The Kayastha chief Jannigadeva re-occupied the territories of the Valluru kingdom and freed thus from the Pandyan sway. He and his brother Tripurarideva I (1270-72 A.D.) continued to rule the Valluru kingdom as the vassals of Rudramadevi. However with the succession of their younger brother AMBADEVA to the throne in 1272 A.D., the situation underwent a change. Ambadeva was ambitious and powerful. From the
beginning, he resolved to resuscitate the fortunes of his family and carve out an independent kingdom for himself. To pursue these objects, he was in constant wars with his neighbours during his long reign of thirty-two years.

Ambadeva stopped paying allegiance to the Kakatiya queen almost from the very beginning of his rule. His Tripurantakam inscription dated 1290 A.D. records his achievements. It seems that he befriended himself with the Pandyas and the Saunas and with their military assistance proclaimed his independence. He is said to have successfully fought with the seventyfive kings. These kings might be the Kakatiya Nayankaras. Ambaya defeated the Gurindala (Gunjala in the Palnad Taluk of the Guntur district) chief 'Rayasahasramalla Sripati Ganapati. He also subjugated the Kalukada Vaidumba chiefs Kesavadeva and Somideva and their ally Allu Gangu of Gutti (Anantapur district).

He killed Eruva Mallideva Choda in battle and occupied Eruvanadu Pendekallu also came into his possession Kopperunjinga was put to death and thereby Ambadeva assumed the title 'Kadavarayi Vidhvamsaka' With these conquests. Gandtkota, Mulikinadu, Renadu. Sakilinadu, Eruva and Pottapinadu were added to the Kayastha kingdom. He restored Manumagandagopala on the throne of Nellore and made him his vassal. The Pandyas, who attempted to restore their sway here, were defeated and driven away. As a result of this, the Pandyan suzerainty in Andhradesa came to an end. But the establishment of a strong, extensive and independent Kayastha kingdom in the southern parts, gave a jolt to the imperial authority of the Kakatiyas.

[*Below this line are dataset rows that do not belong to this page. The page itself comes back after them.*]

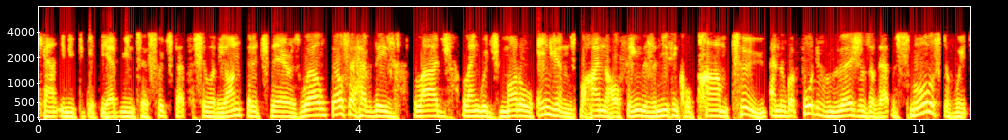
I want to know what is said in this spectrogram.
account, you need to get the admin to switch that facility on, but it's there as well. They also have these large language model engines behind the whole thing. There's a new thing called PaLM 2, and they've got four different versions of that, the smallest of which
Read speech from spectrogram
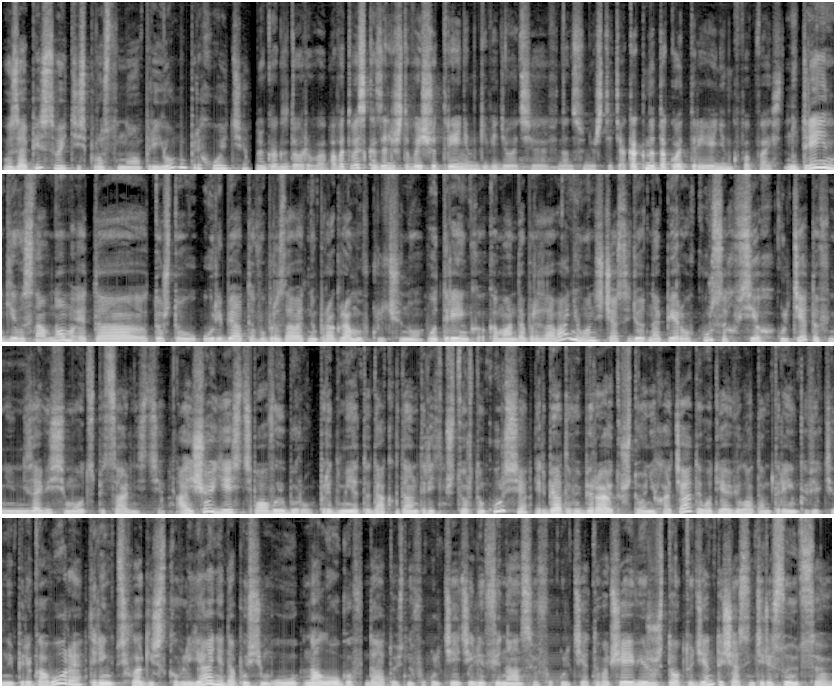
вы записываетесь, просто на приемы приходите. Ну, как здорово. А вот вы сказали, что вы еще тренинги ведете в финансовом университете. А как на такой тренинг попасть? Ну, тренинги в основном это то, что у ребят в образовательную программу включено. Вот тренинг команды образования, он сейчас идет на первых курсах всех факультетов, независимо от специальности. А еще есть по выбору предметы, да, когда на третьем-четвертом курсе ребята выбирают, что они хотят. И вот я вела там тренинг эффективные переговоры, тренинг психологического влияния, допустим, у налогов, да, то есть на факультете или финансовый факультет. Вообще я вижу, что студенты сейчас интересуются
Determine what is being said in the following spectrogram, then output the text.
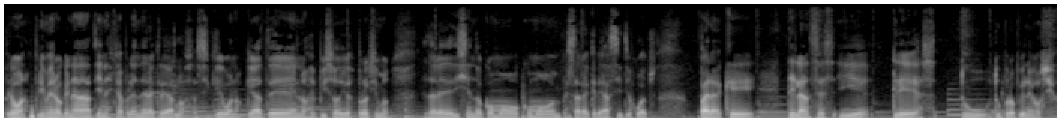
Pero bueno, primero que nada tienes que aprender a crearlos. Así que bueno, quédate en los episodios próximos. Te estaré diciendo cómo, cómo empezar a crear sitios web para que te lances y eh, crees tu, tu propio negocio.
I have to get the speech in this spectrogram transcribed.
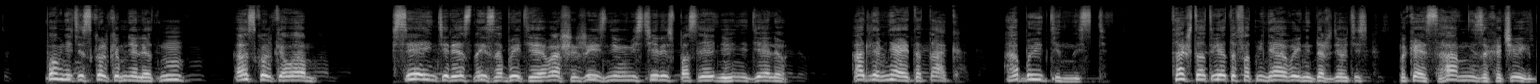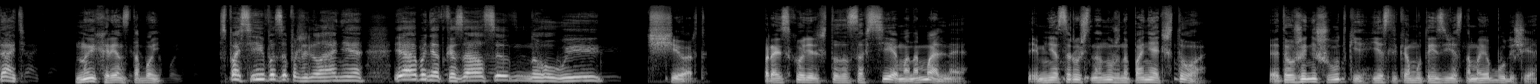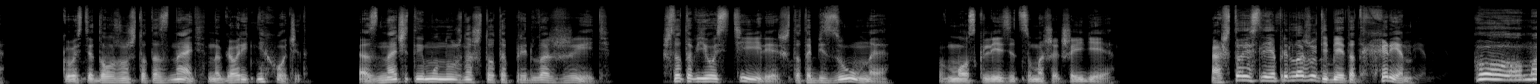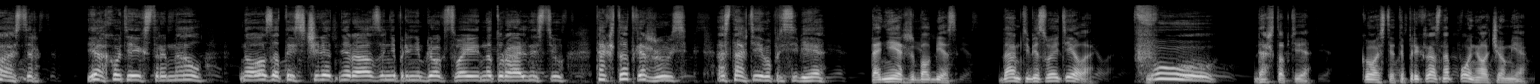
Помните, сколько мне лет, м? А сколько вам? Все интересные события вашей жизни уместились в последнюю неделю. А для меня это так, обыденность. Так что ответов от меня вы не дождетесь, пока я сам не захочу их дать. Ну и хрен с тобой. Спасибо за пожелание. Я бы не отказался, но, увы... Чёрт. Происходит что-то совсем аномальное. И мне срочно нужно понять, что. Это уже не шутки, если кому-то известно мое будущее. Костя должен что-то знать, но говорить не хочет. А значит, ему нужно что-то предложить. Что-то в его стиле, что-то безумное. В мозг лезет сумасшедшая идея. «А что, если я предложу тебе этот хрен?» «О, мастер, я хоть и экстремал, но за тысячи лет ни разу не пренебрег своей натуральностью, так что откажусь. Оставьте его при себе». «Да нет же, балбес, дам тебе свое тело». Фу! Да чтоб тебя. Костя, ты прекрасно понял, о чем я.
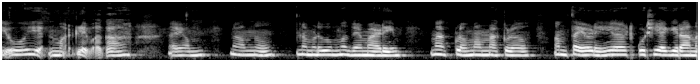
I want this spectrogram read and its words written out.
ಅಯ್ಯೋ, ಏನು ಮಾಡಲಿ ಇವಾಗ? ಅಯ್ಯೋ, ನಾನು ನಮ್ಮಳು ಮದುವೆ ಮಾಡಿ ಮಕ್ಕಳು, ಮೊಮ್ಮಕ್ಕಳು ಅಂತ ಹೇಳಿ ಎಷ್ಟು ಖುಷಿಯಾಗಿರೋಣ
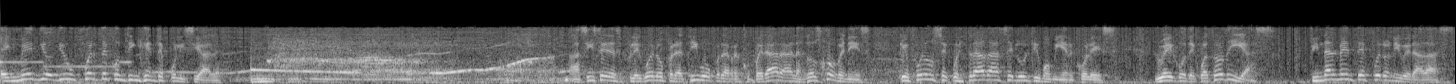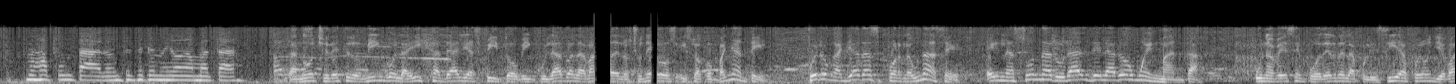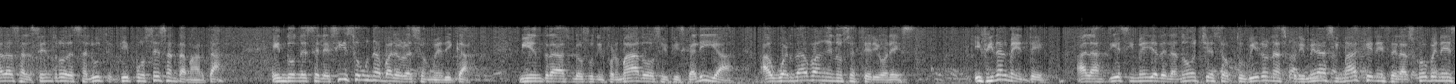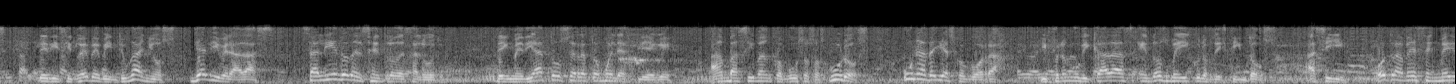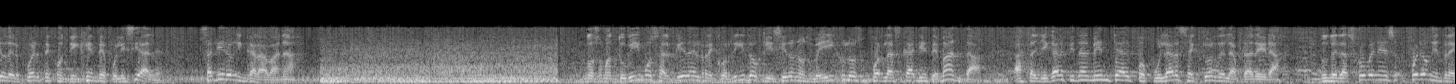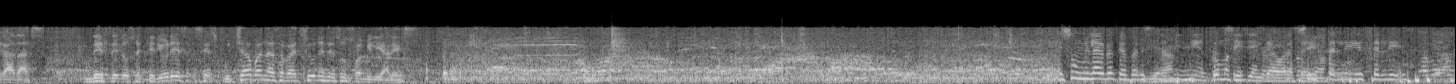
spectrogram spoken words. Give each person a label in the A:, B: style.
A: en medio de un fuerte contingente policial. Así se desplegó el operativo para recuperar a las dos jóvenes que fueron secuestradas el último miércoles. Luego de cuatro días, finalmente fueron liberadas.
B: Nos apuntaron, pensé que nos iban a matar.
A: La noche de este domingo, la hija de alias Pito, vinculado a la banda de los choneros y su acompañante, fueron halladas por la UNACE en la zona rural del Aromo en Manta. Una vez en poder de la policía, fueron llevadas al centro de salud tipo C Santa Marta, en donde se les hizo una valoración médica, mientras los uniformados y fiscalía aguardaban en los exteriores. Y finalmente, a las diez y media de la noche se obtuvieron las primeras imágenes de las jóvenes de 19 y 21 años, ya liberadas, saliendo del centro de salud. De inmediato se retomó el despliegue. Ambas iban con buzos oscuros, una de ellas con gorra, y fueron ubicadas en dos vehículos distintos. Así, otra vez en medio del fuerte contingente policial, salieron en caravana. Nos mantuvimos al pie del recorrido que hicieron los vehículos por las calles de Manta, hasta llegar finalmente al popular sector de la pradera, donde las jóvenes fueron entregadas. Desde los exteriores se escuchaban las reacciones de sus familiares.
B: Un milagro que aparecieron mis nietos.
C: ¿Cómo se
B: sí.
C: siente ahora,
B: Sí, feliz, feliz.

Rudramadevi could not tolerate the headstrong and disloyal Ambadeva. She sent an army under her general Mallikarjuna against the rebel chief. However, as the recently discovered Chandupatla (Nalgonda district) grant dated 1283 A.D. indicates, Ambadeva seems to have killed Rudrama along with Mallikarjuna Nayaka in battle in that year. It was Prataparudra II, successor of Rudrama that succeeded in supressing the Kayastha revolt later.

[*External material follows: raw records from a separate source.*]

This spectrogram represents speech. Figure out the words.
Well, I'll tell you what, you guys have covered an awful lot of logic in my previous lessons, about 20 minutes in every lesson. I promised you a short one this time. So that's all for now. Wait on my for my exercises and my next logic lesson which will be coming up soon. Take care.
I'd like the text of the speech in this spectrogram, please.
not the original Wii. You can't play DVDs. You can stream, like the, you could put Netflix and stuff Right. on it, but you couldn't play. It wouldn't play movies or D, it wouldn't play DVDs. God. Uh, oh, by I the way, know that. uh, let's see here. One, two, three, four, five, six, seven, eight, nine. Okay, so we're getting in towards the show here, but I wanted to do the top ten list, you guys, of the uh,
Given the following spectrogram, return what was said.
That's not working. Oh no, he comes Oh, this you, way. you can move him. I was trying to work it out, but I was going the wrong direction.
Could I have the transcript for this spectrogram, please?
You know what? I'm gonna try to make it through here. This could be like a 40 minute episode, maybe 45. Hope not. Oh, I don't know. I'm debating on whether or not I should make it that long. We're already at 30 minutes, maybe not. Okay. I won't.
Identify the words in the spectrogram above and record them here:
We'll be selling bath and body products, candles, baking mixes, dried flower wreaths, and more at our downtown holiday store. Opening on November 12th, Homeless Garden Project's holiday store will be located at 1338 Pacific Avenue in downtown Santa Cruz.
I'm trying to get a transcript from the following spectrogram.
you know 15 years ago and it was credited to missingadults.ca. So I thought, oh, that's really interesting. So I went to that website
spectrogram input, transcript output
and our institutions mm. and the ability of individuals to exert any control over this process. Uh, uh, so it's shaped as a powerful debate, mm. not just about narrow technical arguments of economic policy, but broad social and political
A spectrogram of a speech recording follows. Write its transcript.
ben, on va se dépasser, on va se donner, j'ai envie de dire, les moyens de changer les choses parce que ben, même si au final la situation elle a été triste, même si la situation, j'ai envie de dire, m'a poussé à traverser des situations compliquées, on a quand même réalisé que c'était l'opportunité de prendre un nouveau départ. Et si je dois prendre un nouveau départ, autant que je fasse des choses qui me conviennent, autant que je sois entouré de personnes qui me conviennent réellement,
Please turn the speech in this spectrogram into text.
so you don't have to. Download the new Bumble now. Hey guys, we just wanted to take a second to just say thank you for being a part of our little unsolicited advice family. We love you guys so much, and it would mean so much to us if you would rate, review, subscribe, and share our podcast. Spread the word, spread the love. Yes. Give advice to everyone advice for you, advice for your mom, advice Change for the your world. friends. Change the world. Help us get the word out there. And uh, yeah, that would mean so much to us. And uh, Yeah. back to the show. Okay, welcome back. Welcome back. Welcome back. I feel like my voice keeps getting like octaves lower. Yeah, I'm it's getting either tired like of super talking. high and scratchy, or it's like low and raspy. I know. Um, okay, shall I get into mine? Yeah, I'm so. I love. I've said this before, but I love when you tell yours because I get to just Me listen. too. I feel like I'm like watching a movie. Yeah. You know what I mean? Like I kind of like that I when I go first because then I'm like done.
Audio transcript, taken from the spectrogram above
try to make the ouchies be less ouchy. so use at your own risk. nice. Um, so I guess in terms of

Rudramadevi was undoubtedly one of the greatest rulers of Andhradesa. Her sex did not come on her way in discharging the duties of her exalted office. She took an active part in governing the country and strove hard to promote the best interests of the state. In spite of the wars which frequently disturbed the country, her people remained contented and happy under her rule. Rudrama strengthened the Warangal fort still further. She had also a deep moat dug around it Marcopolo. the Venetian traveller who paid a visit to the kingdom probably a little later, speaks highly of her administrative qualities, benign rule and greatness.

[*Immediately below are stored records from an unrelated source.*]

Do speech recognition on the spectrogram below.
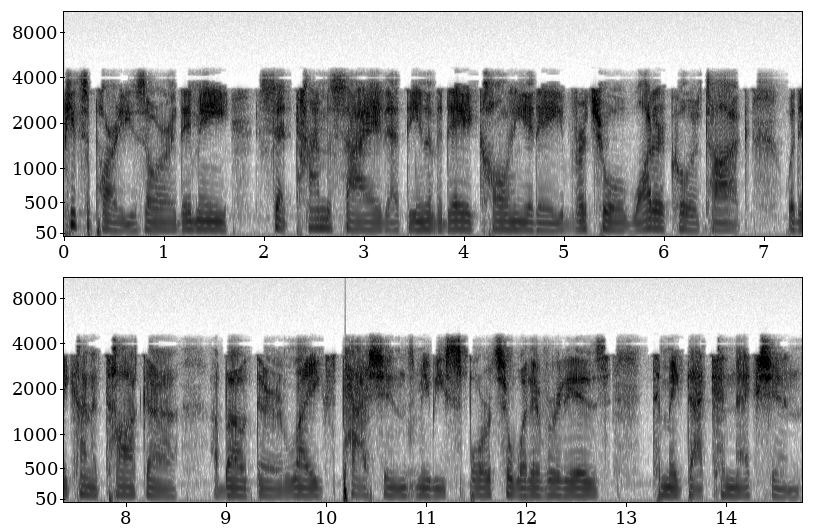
pizza parties, or they may set time aside at the end of the day, calling it a virtual water cooler talk, where they kind of talk uh, about their likes, passions, maybe sports or whatever it is, to make that connection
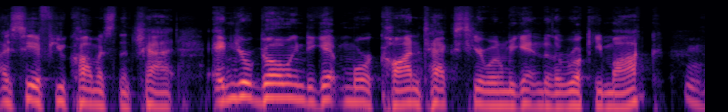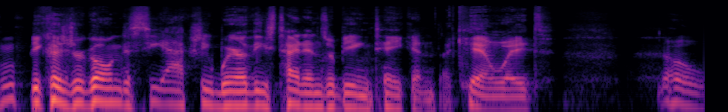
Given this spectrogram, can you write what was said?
I see a few comments in the chat, and you're going to get more context here when we get into the rookie mock Mm-hmm. because you're going to see actually where these tight ends are being taken. I can't wait. Oh,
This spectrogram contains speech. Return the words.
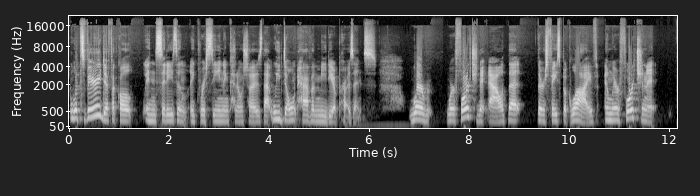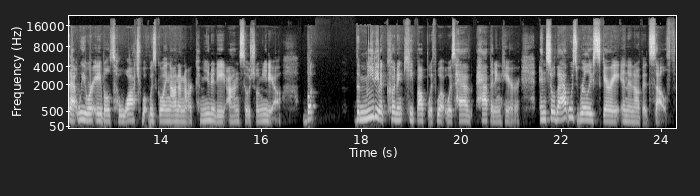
What's very difficult in cities in like Racine and Kenosha is that we don't have a media presence. We're we're fortunate now that there's Facebook Live, and we're fortunate that we were able to watch what was going on in our community on social media. But the media couldn't keep up with what was have, happening here. And so that was really scary in and of itself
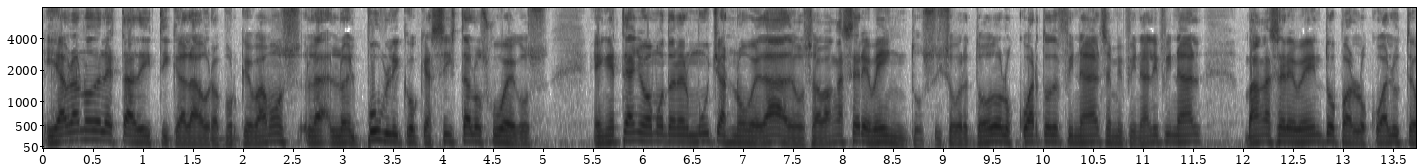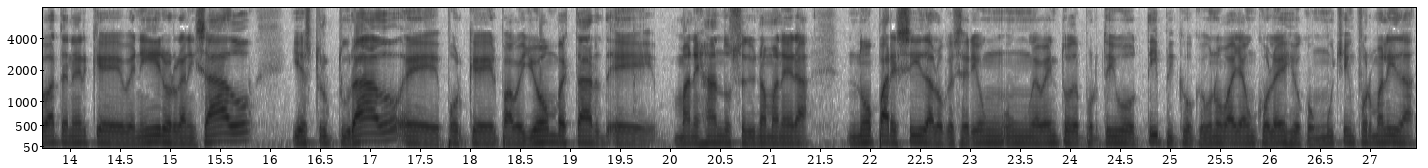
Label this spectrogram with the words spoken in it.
Y háblanos de la estadística, Laura, porque vamos, el público que asista a los juegos, en este año vamos a tener muchas novedades, o sea, van a ser eventos y sobre todo los cuartos de final, semifinal y final van a ser eventos para los cuales usted va a tener que venir organizado y estructurado eh, porque el pabellón va a estar eh, manejándose de una manera no parecida a lo que sería un, evento deportivo típico que uno vaya a un colegio con mucha informalidad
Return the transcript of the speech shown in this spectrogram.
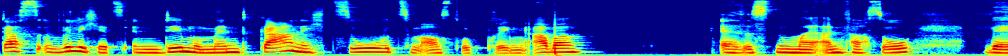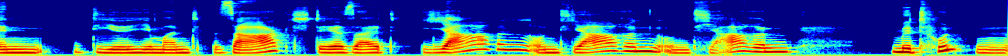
das will ich jetzt in dem Moment gar nicht so zum Ausdruck bringen. Aber es ist nun mal einfach so, wenn dir jemand sagt, der seit Jahren und Jahren und Jahren mit Hunden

Rudramadevi had no male issue out only two daughters Mummadamma and Ruyyamma. On the advice of her father, she adopted Mummadamma's son Prataparudra (II) as her son and as heir to the throne. On her demise, Prataparudra II ascended the throne of Warangal.